Defence Against the ‘Drone’ Arts: Surviving the swarm & an eleventh principle of war

by Greg Rowlands

Scenario 1: A light infantry platoon advances cautiously without tank support[1] along a narrow rubble strewn street in a regional town, recently occupied by an extremist group.[2] Then with no warning a swarm of flying attack drones appears 100 meters forward of the lead rifle section. Each semi-autonomous quad-copter[3] carries a nanoexplosive device, which when detonated acts as an anti-personnel grenade. As two-dozen+ ‘flying nano-grenades’ hurtle towards the rifle platoon, a prescient Section Commander does not hesitate in ordering the rifle section to open fire. The drones are too close to call for indirect fire support, but accurate rifle and machine-gun fire destroys most of them. 

“What will make great generalship in 2030?”

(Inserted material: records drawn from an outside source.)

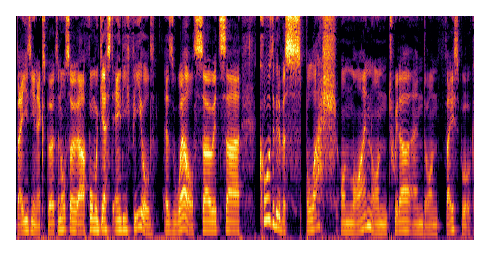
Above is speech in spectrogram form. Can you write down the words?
Bayesian experts and also uh, former guest Andy Field as well. So it's uh, caused a bit of a splash online on Twitter and on Facebook.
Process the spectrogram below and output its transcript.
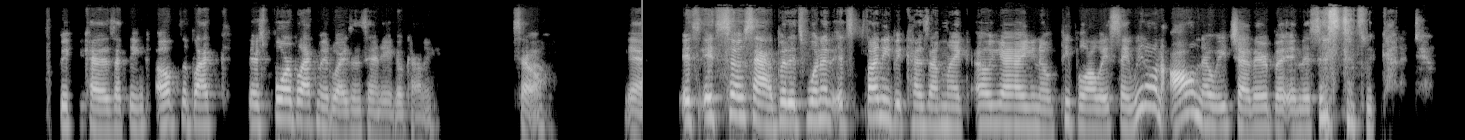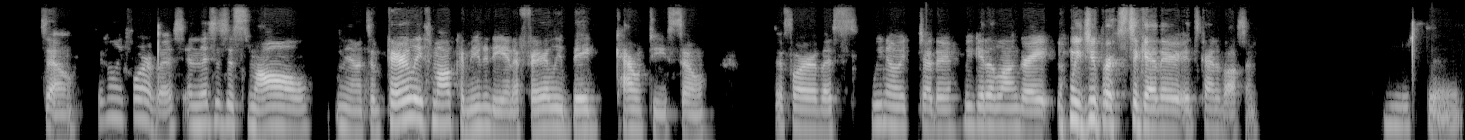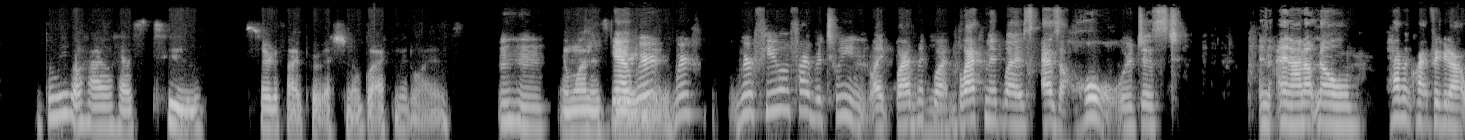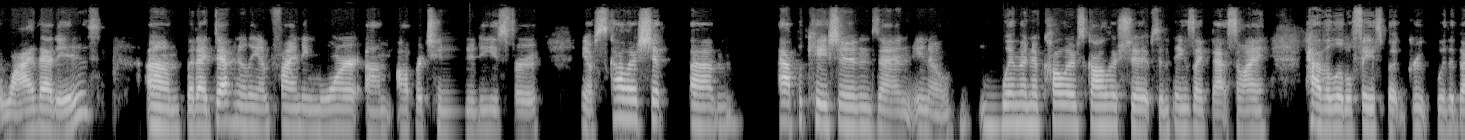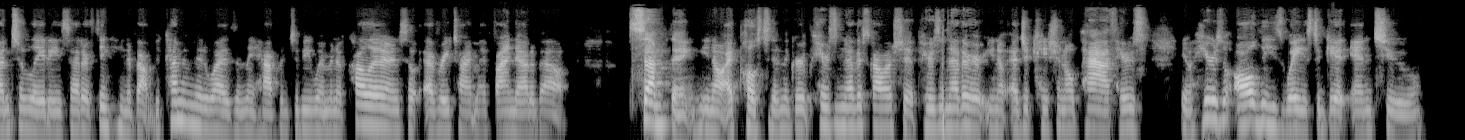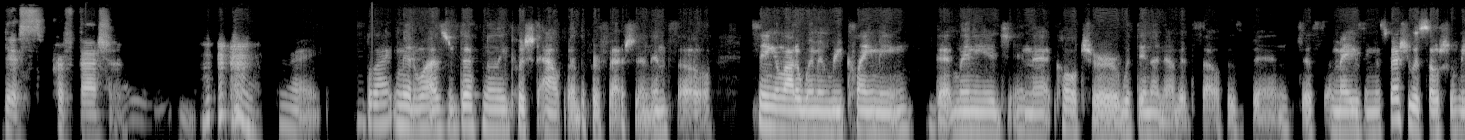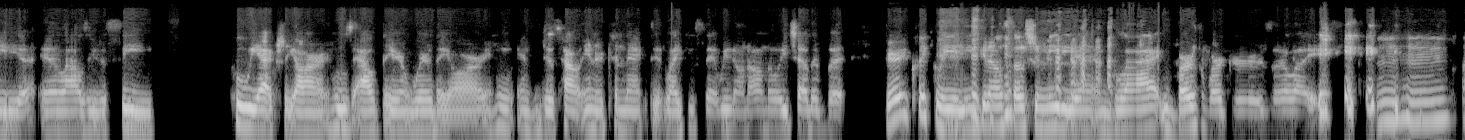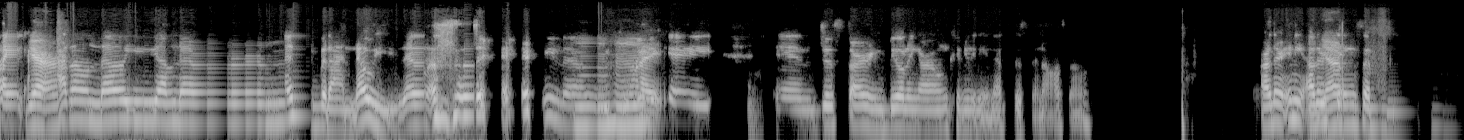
because I think of the black there's four black midwives in San Diego County. So yeah. It's it's so sad, but it's one of it's funny because I'm like, oh yeah, you know, people always say we don't all know each other, but in this instance we kind of do. So there's only four of us, and this is a small, you know, it's a fairly small community in a fairly big county. So the four of us, we know each other, we get along great, we do births together. It's kind of awesome. Understood. I believe Ohio has two certified professional black midwives. Mm-hmm. And one is yeah, we're new. we're we're few and far between. Like black mm-hmm. black midwives as a whole, we're just and and I don't know, haven't quite figured out why that is. Um, but I definitely am finding more um, opportunities for you know scholarship um, applications and you know women of color scholarships and things like that. So i have a little facebook group with a bunch of ladies that are thinking about becoming midwives and they happen to be women of color and so every time i find out about something you know i posted in the group here's another scholarship. Here's another you know educational path. Here's you know here's all these ways to get into this profession. Right. Black midwives are definitely pushed out by the profession and so seeing a lot of women reclaiming that lineage and that culture within and of itself has been just amazing, especially with social media. It allows you to see who we actually are and who's out there and where they are and who and just how interconnected. Like you said, we don't all know each other, but very quickly and you get on social media and black birth workers are like mm-hmm. like yeah I, don't know you I've never met you but I know you that's you know mm-hmm. right hey and just starting building our own community and that's just been awesome. Are there any other yep. things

One of the missions of LENS is to help to build the next generation of national security leaders, and part of doing that is giving them a voice in a variety of venues, including Lawfire. I urge you to seize this opportunity to get some insights about the future of military leadership from one of the Army’s most brilliant young thinkers. Some more context: The panel on which Matt served included USAWC Professor Chuck Allen and Dr. Sarah Sewall of the Johns Hopkins School of Advanced International Studies. It was asked to address the following questions:  Question/Prompt: What will it mean to be a leader in the new environment? What does the MacArthur, Marshall, or Eisenhower of 2030 look like? Does the USAWC construct of strategic leaders, theorists, and practitioners still make sense? What will strategic leadership demand in a ‘post-truth’ environment saturated with autonomous systems, pervasive transparency, and artificial intelligence?

How border protection software could help analyze battlefield videos

By: Adam Stone 

A U.S. Customs and Border Patrol officer conducts global observations of air traffic and trade activities at the National Targeting Center in Sterling, Va. New software tools promise to make it easier to spot high-risk activity at the border and on the battlefield. (U.S. Customs and Border Patrol) The problems of border control mirror the challenges faced by battlefield intel analysts. Both have a fundamental need to scan vast crowds of faces, to peer into containers and vehicles and make snap assessments about likely risk. Unisys recently unveiled a software product intended to enhance border agents’ ability to make the right call, even when faced with high volumes of information. Military experts at the company say the technology could form the basis for similar battlefield solutions.

Not Fit to Fight? Rethinking Military Recruitment Standards

By Thomas M. Hunt

Contributor Perspectives offer insight, analysis and commentary from Stratfor’s Board of Contributors and guest contributors who are distinguished leaders in their fields of expertise. The state of physical fitness in the United States has long been a topic of concern among the nation's leaders. Declining fitness measures on the part of military draftees played an important role in prompting President Dwight Eisenhower in 1956 to establish the President's Council on Youth Fitness. In 1960, John Kennedy, then the president-elect, felt so strongly about the subject that he wrote a multipage article, "The Soft American," for Sports Illustrated.